To survive and thrive in the future, organizations should think about transformation through the lens of:
1) Innovation and Adaptation
2) Continuous Learning
Change is a driver of transformation no matter how you define it, and the way an organization responds to such drivers will determine its viability (perhaps its very existence). For example, IBM was a computer company that reinvented itself to become one of the most successful consulting firms today. On the other hand, Blockbuster was a popular video-game and movie-rental franchise with over 60,000 employees and over 8,000 stores in 2004. Yet, it failed to adapt, innovate, or learn from the market (as did its competitors).
Innovation and Adaptation
It’s important to acknowledge the impact of emergent technologies on how we work, live, consume, and communicate. In a world where you can crowdfund for capital or crowdsource for expertise, we need to think beyond the technology we work with today (computers, mobile devices), to think of technologies that will support new and more integrated solutions.
The focus should be on the ways we adapt our lives and our behaviors based on these innovations. For example, Amazon, Facebook, and Google are considered some of the most innovative organizations, particularly based on their ability to adapt and experiment with new ideas.
- It’s no coincidence that Amazon Prime Air made its first drone delivery this year,4 just as drones and flying cars continue to advance the technological landscape.
- It’s no coincidence that Facebook invested over $2 billion to acquire Oculus Rift, a virtual reality startup hailed as the next important computing platform.
- Google’s moonshot factory, Google X, plans to provide high speed internet access to the most remote areas around the world using a network of traveling balloons.
Organizations that innovate — that understand emergent technologies — are able to create and shape the lifestyle changes that such tools afford their customers. Staying complacent is no longer an option. Innovation is essential to transformation and it requires adaptation and continuous learning.
Just as you would not expect to exercise for one month and be physically fit the rest of your life, you cannot receive a degree and expect to be educated for the rest of your life. Continuous learning (both for organizations and individuals) must be a priority. Buckminster Fuller’s research7 revealed that human knowledge use to double every century until the 1900’s, and now it doubles every 13 months.

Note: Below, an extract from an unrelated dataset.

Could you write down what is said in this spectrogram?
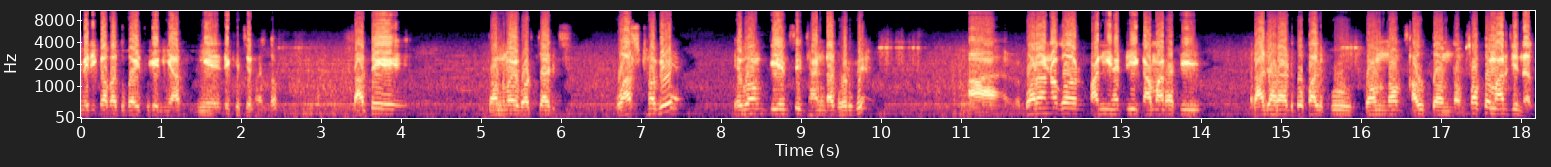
আমেরিকা বা দুবাই থেকে নিয়ে নিয়ে রেখেছেন হয়তো। তাতে তন্ময় ভট্টাচার্য ওয়াস্ট হবে এবং টিএমসি ঝান্ডা ধরবে। আর বরানগর পানিহাটি কামারহাটি রাজারহাট গোপালপুর দমদম সাউথ দমদম সব তো মার্জিনাল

The only way to keep pace with such rapid knowledge creation is through continuously educating ourselves.
Fortunately, continuous learning opportunities abound through formal and informal learning networks today — all of which have transformed how we learn. We are no longer required to travel to a university, pay for a mandated course, and earn a costly degree. Now, learning is ubiquitous. Which means that learning can occur anywhere, anytime. Individuals can steal learning moments throughout their work day (for example, using a mobile device and watching a 15-minute TedTalk during a daily commute on the train, or listening to a podcast presentation while jogging or eating lunch).
Not only has the information itself become more bite-sized and chunked for easier use, it’s also become less costly and more accessible. We now have free, open source MOOCs (massive, open, online courses) from the most prestigious universities in the world — courses anyone can complete with over 2,000-plus fellow learners. We have micro-degrees and nano-degrees in specialized areas that can allow learners to focus on specific competencies and skillsets (such as project management, change management, or marketing with social media). These options allow full-time employees the flexibility to pursue additional learning while maintaining their full-time work and other responsibilities.
Furthermore, given these drastic changes in the learning landscape, digital badging gives us alternative ways to credential and validate learning. Digital badges can be used to signal the demonstration of competencies and skills, or the completion of a course or learning module. Continuous learning can now be customized for the individual or the organization, and it is accessible through multiple modalities. The beauty of continuous learning today is that you can create your own customized, individualized learning pathway to develop the areas you wish to target.
The bottom line: If organizations want to survive and thrive in the future, they must transform themselves through innovation, adaptation, and continuous learning, while creating environments that allow their employees to do the same.